How to create a process in details?

Two steps in unix: fork() and exec()
– Fork() create a child process that is a copy of the current task except pid and certain resources and statistics
PPID is parent’s pid
– exec() loads a new execuable into the address space and executes it

Linux implement fork() via clone() system call via do_fork() via copy_process()
1. It calls dup_task_struct() to create new kernel stack, thread_info and task_struct. At this point the child and parent descriptor are the same
2. Check pid is within the max limit
3. Child process differentiate itself from the parent process
4. Call copy_flags() to update flag of task_struct
5. Child state is set to TASK_UNINTERRUPTIBLE to ensure that it doesn’t yet run
6. Call alloc_pid() to create a new pid
7. Either duplicate or share resources: open files, filesystem information, signal handlers, process address space and namespace. Those are shared between threads in a process or unique and copied for different process
8. copy_process() cleanup and return the caller a pointer to new process

What’s Copy-on-Write? (Known as COW in other system)

Rather than duplicate the process address space, the parent and the child can share a single copy.
The data is marked that if it is written to , a duplicate is made and each process receives a unique copy. COW delays the copying of each page in the address space until it is actually written to.

What’s kernel threads?

It’s useful for kernel to perform some operation in the background. It’s done via kernel threads.
It’s standard process that exist solely in kernel-space.
Kernel thread doesn’t have an address space. They never context switch into user-space

How to terminate a process?

When a process terminates , the kernel release the resources owned by the process and notifies the parent process
The process calls exit() to terminate itself.
The work is handled by do_exit():
1. Set the PF_EXITING flag of the task_struct
2. Call del_timer_sync() to remove any kernel timers
3. If BSD accounting is enabled, then release it
4. Call exit_mm() to release mm_struct held by this process. If no other process is holding it
5. Call exit_files() and exit_fs() to decrement the usage count of objects related to file descriptors and filesystem data.
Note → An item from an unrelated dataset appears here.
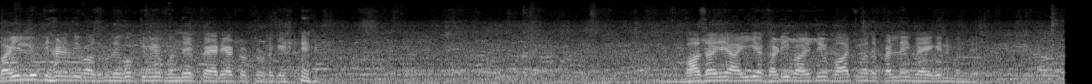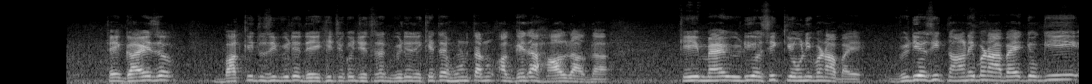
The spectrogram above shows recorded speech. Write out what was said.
ਭਾਈ ਲੁਧਿਆਣੇ ਦੀ ਬੱਸ ਨੂੰ ਦੇਖੋ ਕਿਵੇਂ ਬੰਦੇ ਪੈ ਰਿਆ ਟੁੱਟ ਟੁੱਟ ਕੇ। ਬਸ ਅਜੇ ਆਈ ਹੈ ਖੜੀ ਵੱਜਦੇ ਬਾਅਦ ਚੋਂ ਤਾਂ ਪਹਿਲਾਂ ਹੀ ਬਹਿ ਗਏ ਨੇ ਬੰਦੇ। ਤੇ ਗਾਇਜ਼ ਬਾਕੀ ਤੁਸੀਂ ਵੀਡੀਓ ਦੇਖ ਹੀ ਚੁੱਕੇ ਜਿੱਥੇ ਤੱਕ ਵੀਡੀਓ ਦੇਖੀ ਤੇ ਹੁਣ ਤੁਹਾਨੂੰ ਅੱਗੇ ਦਾ ਹਾਲ ਦੱਸਦਾ ਕਿ ਮੈਂ ਵੀਡੀਓ ਅਸੀਂ ਕਿਉਂ ਨਹੀਂ ਬਣਾ ਪਾਏ। ਵੀਡੀਓ ਅਸੀਂ ਤਾਂ ਨਹੀਂ ਬਣਾ ਪਾਏ ਕਿਉਂਕਿ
If the usage count is 0, then the object will be destoryed (GC)
6. It sets the exit_code in the task_struct
7. Call exit_notify() to send signals to the parent, reparents children process to another thread in their thread group or init process. Then set the exit state in the exit_state in task_struct to EXIT_ZOMBIE
8. do_exit() call schedule() to switch to a new process

All objects associated with the task are freed. The only memeory it holds is itskernel stack the thread_info and task_Struct. After the parent retrieves the info or notifies the kernel of the received. The remaining memory will be released